_TO DO:_
Restate the records that follow word for word. Omit the images.

_Saved data entries:_
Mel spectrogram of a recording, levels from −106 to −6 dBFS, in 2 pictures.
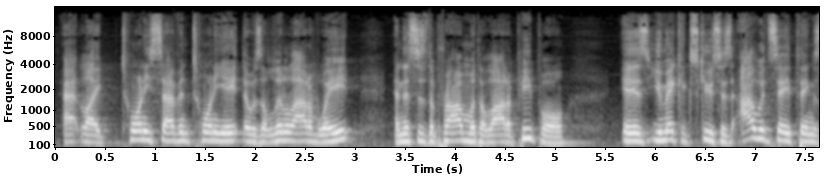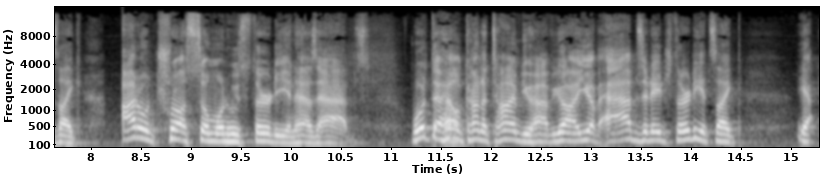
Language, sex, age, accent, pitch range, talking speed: English, male, 30-49, American, 145-185 Hz, 225 wpm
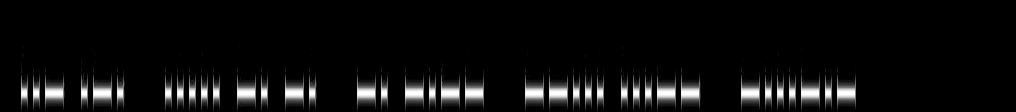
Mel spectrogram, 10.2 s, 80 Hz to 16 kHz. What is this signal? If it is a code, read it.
Morse code, heard as a keyed tone, about 20 wpm, 700 Hz. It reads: UR 5NN NY 73 <BK>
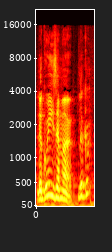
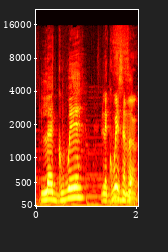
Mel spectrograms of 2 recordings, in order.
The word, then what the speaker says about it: Leguizamo: And let's try again with the pronunciation. Okay, so we got this wrong again last week. What did we get wrong? Leguizamo.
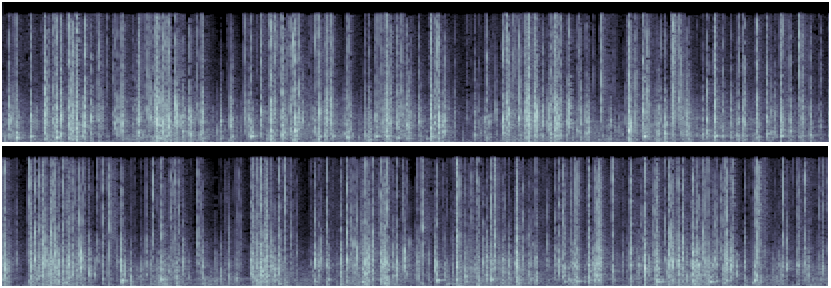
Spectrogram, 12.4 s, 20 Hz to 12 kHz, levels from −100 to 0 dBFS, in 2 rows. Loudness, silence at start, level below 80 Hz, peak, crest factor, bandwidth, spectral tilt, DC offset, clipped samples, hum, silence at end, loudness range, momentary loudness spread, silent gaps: -25 LUFS; 0 s; -52 dBFS; -2 dBFS; 26 dB; 11.5 kHz; -0.5 dB/octave; under 0.1%; under 0.1%; none; 0 s; 3 LU; 8 LU; none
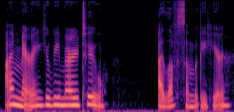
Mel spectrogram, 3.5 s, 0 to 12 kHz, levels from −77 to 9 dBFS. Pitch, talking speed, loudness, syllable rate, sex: 210 Hz, 170 wpm, -17 LUFS, 6.1 syllables/s, female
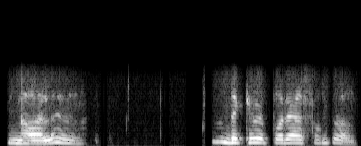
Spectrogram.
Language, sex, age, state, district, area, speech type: Odia, male, 60+, Odisha, Gajapati, rural, conversation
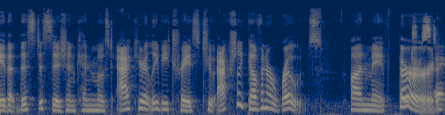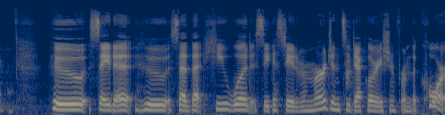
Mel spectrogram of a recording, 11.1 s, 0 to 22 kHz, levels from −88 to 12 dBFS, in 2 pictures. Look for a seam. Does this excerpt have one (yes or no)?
no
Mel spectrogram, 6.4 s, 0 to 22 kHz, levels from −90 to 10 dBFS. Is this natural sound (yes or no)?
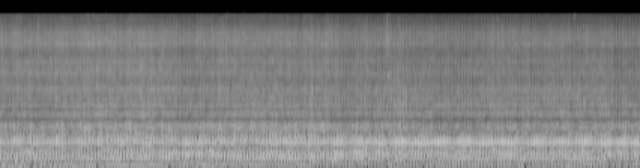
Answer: no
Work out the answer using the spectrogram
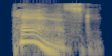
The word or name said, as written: casqued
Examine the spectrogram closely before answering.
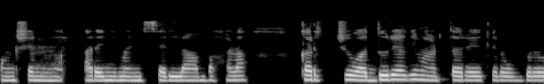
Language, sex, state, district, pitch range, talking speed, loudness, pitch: Kannada, female, Karnataka, Bellary, 185-210 Hz, 100 wpm, -17 LUFS, 190 Hz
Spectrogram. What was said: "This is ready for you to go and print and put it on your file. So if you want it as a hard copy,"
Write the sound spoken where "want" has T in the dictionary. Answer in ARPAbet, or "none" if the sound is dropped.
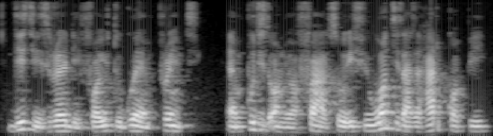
T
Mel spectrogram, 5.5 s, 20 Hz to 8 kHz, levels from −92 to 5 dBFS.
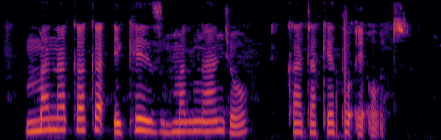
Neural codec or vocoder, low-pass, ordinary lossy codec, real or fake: none; none; none; real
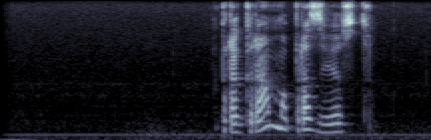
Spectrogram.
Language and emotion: Russian, positive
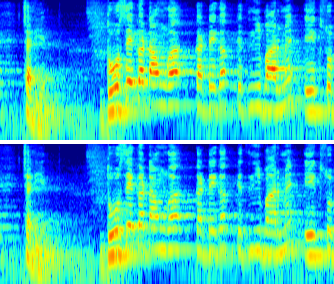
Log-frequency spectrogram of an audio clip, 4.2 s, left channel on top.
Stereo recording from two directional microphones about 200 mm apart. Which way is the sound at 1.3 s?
10° right (ahead or behind).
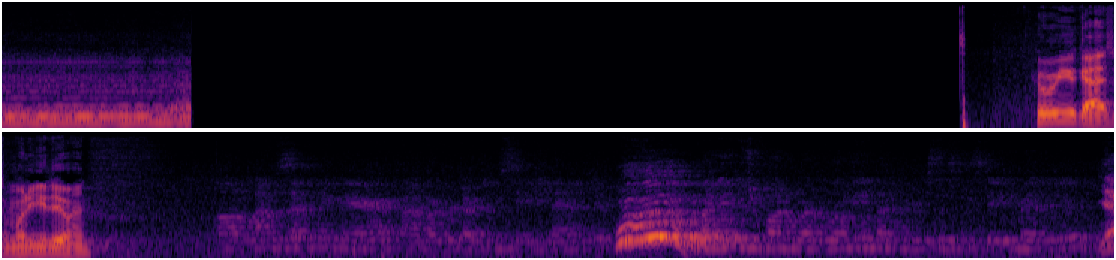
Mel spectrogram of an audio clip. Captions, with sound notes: Who are you guys and what are you doing? I'm Stephanie Mayer. I'm production stage manager. (man cheering) My Name's Javon Baralomi and I'm your assistant stage manager.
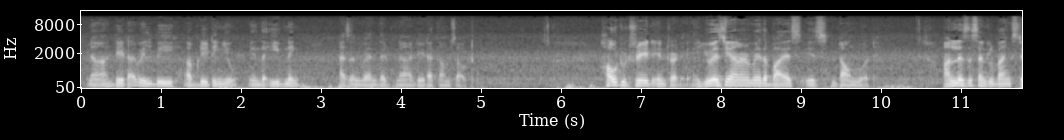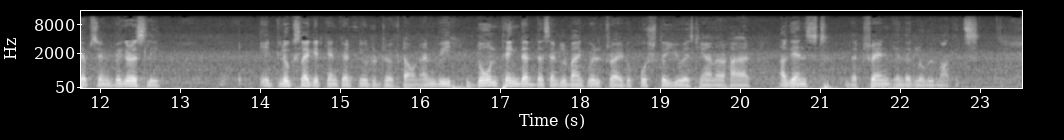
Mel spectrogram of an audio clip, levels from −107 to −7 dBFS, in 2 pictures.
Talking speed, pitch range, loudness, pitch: 165 wpm, 90-110 Hz, -21 LUFS, 100 Hz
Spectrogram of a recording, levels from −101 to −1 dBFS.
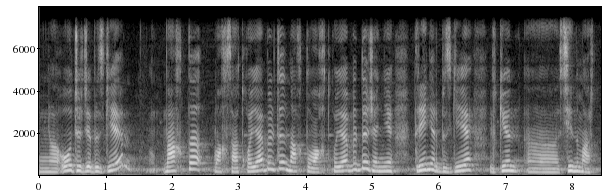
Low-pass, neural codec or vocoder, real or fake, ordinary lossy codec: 7.2 kHz; none; real; none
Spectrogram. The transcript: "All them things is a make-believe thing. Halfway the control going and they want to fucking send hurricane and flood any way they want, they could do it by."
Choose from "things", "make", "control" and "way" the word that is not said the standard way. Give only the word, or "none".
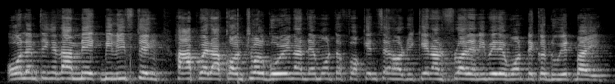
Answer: things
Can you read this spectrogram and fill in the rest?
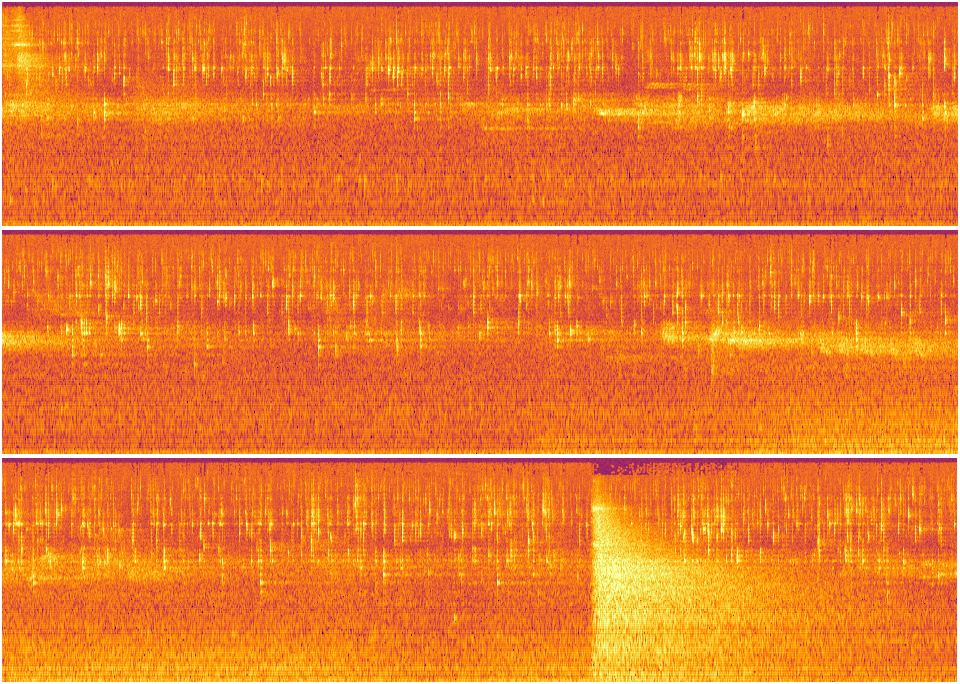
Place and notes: impressive architecture by architects Schultes & Frank, great acoustic inside. in the middle o this space, there's a little fountain with a white egg floating over the water. the deep rumble comes from the heavy iron gates at the entrance.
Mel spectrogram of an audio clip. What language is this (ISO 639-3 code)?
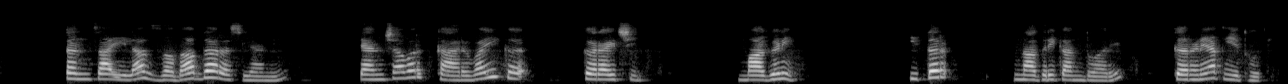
mar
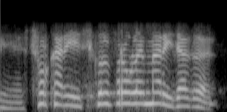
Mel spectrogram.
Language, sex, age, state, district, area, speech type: Bodo, female, 18-30, Assam, Kokrajhar, rural, conversation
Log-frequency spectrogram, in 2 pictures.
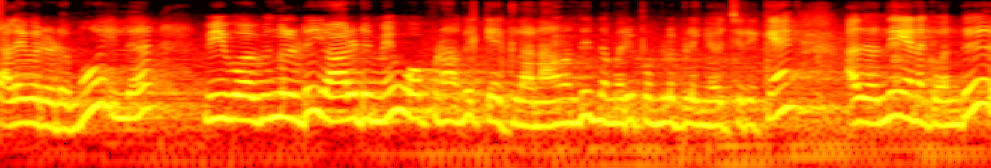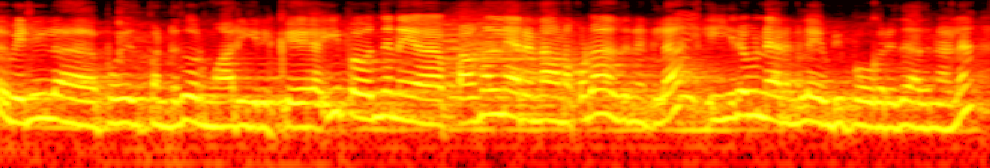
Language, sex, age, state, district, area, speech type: Tamil, female, 30-45, Tamil Nadu, Perambalur, rural, spontaneous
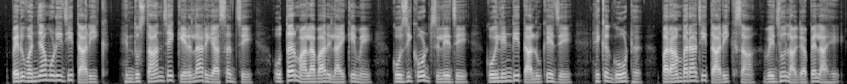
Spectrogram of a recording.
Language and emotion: Sindhi, neutral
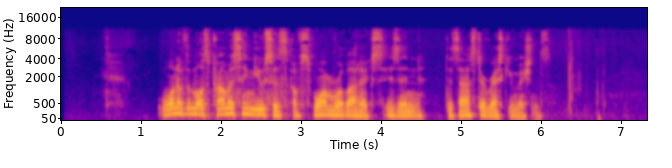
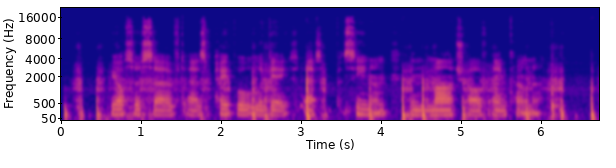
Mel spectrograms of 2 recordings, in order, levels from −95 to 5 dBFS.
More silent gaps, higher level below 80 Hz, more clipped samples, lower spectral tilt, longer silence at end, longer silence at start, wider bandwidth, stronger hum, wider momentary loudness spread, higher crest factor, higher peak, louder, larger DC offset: neither; about the same, -50 dBFS vs -52 dBFS; neither; about the same, -6 dB/octave vs -6 dB/octave; first, 0.6 s vs 0.05 s; first, 1.25 s vs 0.05 s; second, 11.5 kHz vs 16.5 kHz; neither; about the same, 12 LU vs 12 LU; second, 16 dB vs 34 dB; about the same, -2 dBFS vs -4 dBFS; first, -18 LUFS vs -39 LUFS; neither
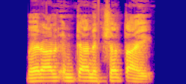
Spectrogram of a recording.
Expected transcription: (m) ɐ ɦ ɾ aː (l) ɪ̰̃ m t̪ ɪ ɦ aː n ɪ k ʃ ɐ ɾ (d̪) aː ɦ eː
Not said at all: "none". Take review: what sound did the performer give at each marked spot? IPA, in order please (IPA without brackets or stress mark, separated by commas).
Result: b, l, t̪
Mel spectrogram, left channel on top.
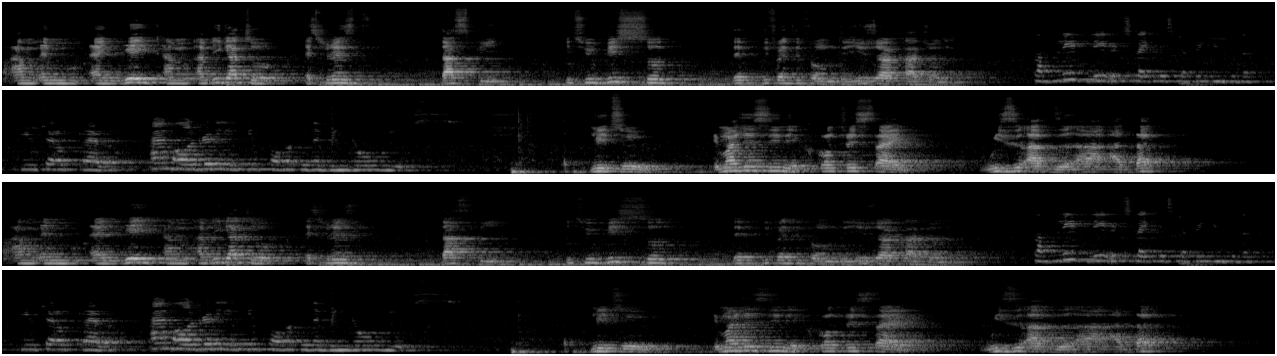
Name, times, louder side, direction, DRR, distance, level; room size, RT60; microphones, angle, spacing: voice 1, 0.1-2.7 3.0-3.7 4.4-5.0 5.6-6.7 7.3-9.5 17.8-18.0 18.3-19.3 19.8-21.9 22.5-24.3, left 3 dB, 45° left, 8 dB, 0.6 m, -33 dB
sound 1, 3.2-9.6, equal, 20° left, 1.1 m, -48 dB
voice 2, 10.3-12.5 12.9-13.9 14.2-16.7, equal, ahead, 5 dB, 0.5 m, -40 dB
12.5 x 9.6 x 2.5 m, 1.5 s
head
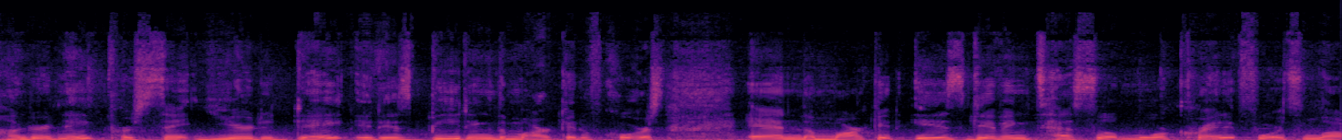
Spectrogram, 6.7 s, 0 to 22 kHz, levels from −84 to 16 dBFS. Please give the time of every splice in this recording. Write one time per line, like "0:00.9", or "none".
none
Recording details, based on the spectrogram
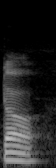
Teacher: इनको बोलते हैं तो हमारी जिह्वा मुड़ जाती है। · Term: मूर्धन्य व्यंजन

_RESPONSE BOX:_
Mel spectrogram of a recording, levels from −106 to −6 dBFS, in 2 pictures.
Language, sex, age, accent, pitch range, talking speed: English, male, 30-49, American, 145-185 Hz, 225 wpm
Mel spectrogram, 10.2 s, 80 Hz to 16 kHz. What is this signal? If it is a code, read it.
Morse code, heard as a keyed tone, about 20 wpm, 700 Hz. It reads: UR 5NN NY 73 <BK>
Mel spectrograms of 2 recordings, in order.
The word, then what the speaker says about it: Leguizamo: And let's try again with the pronunciation. Okay, so we got this wrong again last week. What did we get wrong? Leguizamo.
Spectrogram, 12.4 s, 20 Hz to 12 kHz, levels from −100 to 0 dBFS, in 2 rows. Loudness, silence at start, level below 80 Hz, peak, crest factor, bandwidth, spectral tilt, DC offset, clipped samples, hum, silence at end, loudness range, momentary loudness spread, silent gaps: -25 LUFS; 0 s; -52 dBFS; -2 dBFS; 26 dB; 11.5 kHz; -0.5 dB/octave; under 0.1%; under 0.1%; none; 0 s; 3 LU; 8 LU; none
Mel spectrogram, 3.5 s, 0 to 12 kHz, levels from −77 to 9 dBFS. Pitch, talking speed, loudness, syllable rate, sex: 210 Hz, 170 wpm, -17 LUFS, 6.1 syllables/s, female
Spectrogram.
Language, sex, age, state, district, area, speech type: Odia, male, 60+, Odisha, Gajapati, rural, conversation
Mel spectrogram of a recording, 11.1 s, 0 to 22 kHz, levels from −88 to 12 dBFS, in 2 pictures. Look for a seam. Does this excerpt have one (yes or no)?
no
Mel spectrogram, 6.4 s, 0 to 22 kHz, levels from −90 to 10 dBFS. Is this natural sound (yes or no)?
Answer: no
Work out the answer using the spectrogram
The word or name said, as written: casqued
Examine the spectrogram closely before answering.
Language, sex, state, district, pitch range, talking speed, loudness, pitch: Kannada, female, Karnataka, Bellary, 185-210 Hz, 100 wpm, -17 LUFS, 190 Hz
Spectrogram. What was said: "This is ready for you to go and print and put it on your file. So if you want it as a hard copy,"
Write the sound spoken where "want" has T in the dictionary. Answer in ARPAbet, or "none" if the sound is dropped.
T
Mel spectrogram, 5.5 s, 20 Hz to 8 kHz, levels from −92 to 5 dBFS.
Neural codec or vocoder, low-pass, ordinary lossy codec, real or fake: none; none; none; real
Spectrogram.
Language and emotion: Russian, positive
Log-frequency spectrogram of an audio clip, 4.2 s, left channel on top.
Stereo recording from two directional microphones about 200 mm apart. Which way is the sound at 1.3 s?
10° right (ahead or behind).
Mel spectrogram of an audio clip. Captions, with sound notes: Who are you guys and what are you doing? I'm Stephanie Mayer. I'm production stage manager. (man cheering) My Name's Javon Baralomi and I'm your assistant stage manager.
Mel spectrogram of an audio clip, levels from −107 to −7 dBFS, in 2 pictures.
Talking speed, pitch range, loudness, pitch: 165 wpm, 90-110 Hz, -21 LUFS, 100 Hz
Spectrogram of a recording, levels from −101 to −1 dBFS.
Low-pass, neural codec or vocoder, real or fake, ordinary lossy codec: 7.2 kHz; none; real; none
Spectrogram. The transcript: "All them things is a make-believe thing. Halfway the control going and they want to fucking send hurricane and flood any way they want, they could do it by."
Choose from "things", "make", "control" and "way" the word that is not said the standard way. Give only the word, or "none".
Answer: things
Can you read this spectrogram and fill in the rest?
Place and notes: impressive architecture by architects Schultes & Frank, great acoustic inside. in the middle o this space, there's a little fountain with a white egg floating over the water. the deep rumble comes from the heavy iron gates at the entrance.
Mel spectrogram of an audio clip. What language is this (ISO 639-3 code)?
mar
Mel spectrogram.
Language, sex, age, state, district, area, speech type: Bodo, female, 18-30, Assam, Kokrajhar, rural, conversation
Log-frequency spectrogram, in 2 pictures.
Language, sex, age, state, district, area, speech type: Tamil, female, 30-45, Tamil Nadu, Perambalur, rural, spontaneous
Spectrogram of a recording.
Language and emotion: Sindhi, neutral
Mel spectrograms of 2 recordings, in order, levels from −95 to 5 dBFS.
More silent gaps, higher level below 80 Hz, more clipped samples, lower spectral tilt, longer silence at end, longer silence at start, wider bandwidth, stronger hum, wider momentary loudness spread, higher crest factor, higher peak, louder, larger DC offset: neither; about the same, -50 dBFS vs -52 dBFS; neither; about the same, -6 dB/octave vs -6 dB/octave; first, 0.6 s vs 0.05 s; first, 1.25 s vs 0.05 s; second, 11.5 kHz vs 16.5 kHz; neither; about the same, 12 LU vs 12 LU; second, 16 dB vs 34 dB; about the same, -2 dBFS vs -4 dBFS; first, -18 LUFS vs -39 LUFS; neither
Spectrogram of a recording.
Expected transcription: (m) ɐ ɦ ɾ aː (l) ɪ̰̃ m t̪ ɪ ɦ aː n ɪ k ʃ ɐ ɾ (d̪) aː ɦ eː
Not said at all: "none". Take review: what sound did the performer give at each marked spot? IPA, in order please (IPA without brackets or stress mark, separated by commas).
Result: b, l, t̪
Mel spectrogram, left channel on top.
Name, times, louder side, direction, DRR, distance, level; room size, RT60; microphones, angle, spacing: voice 1, 0.1-2.7 3.0-3.7 4.4-5.0 5.6-6.7 7.3-9.5 17.8-18.0 18.3-19.3 19.8-21.9 22.5-24.3, left 3 dB, 45° left, 8 dB, 0.6 m, -33 dB
sound 1, 3.2-9.6, equal, 20° left, 1.1 m, -48 dB
voice 2, 10.3-12.5 12.9-13.9 14.2-16.7, equal, ahead, 5 dB, 0.5 m, -40 dB
12.5 x 9.6 x 2.5 m, 1.5 s
head
Spectrogram, 6.7 s, 0 to 22 kHz, levels from −84 to 16 dBFS. Please give the time of every splice in this recording. Write one time per line, like "0:00.9", or "none".
none
Recording details, based on the spectrogram
Teacher: इनको बोलते हैं तो हमारी जिह्वा मुड़ जाती है। · Term: मूर्धन्य व्यंजन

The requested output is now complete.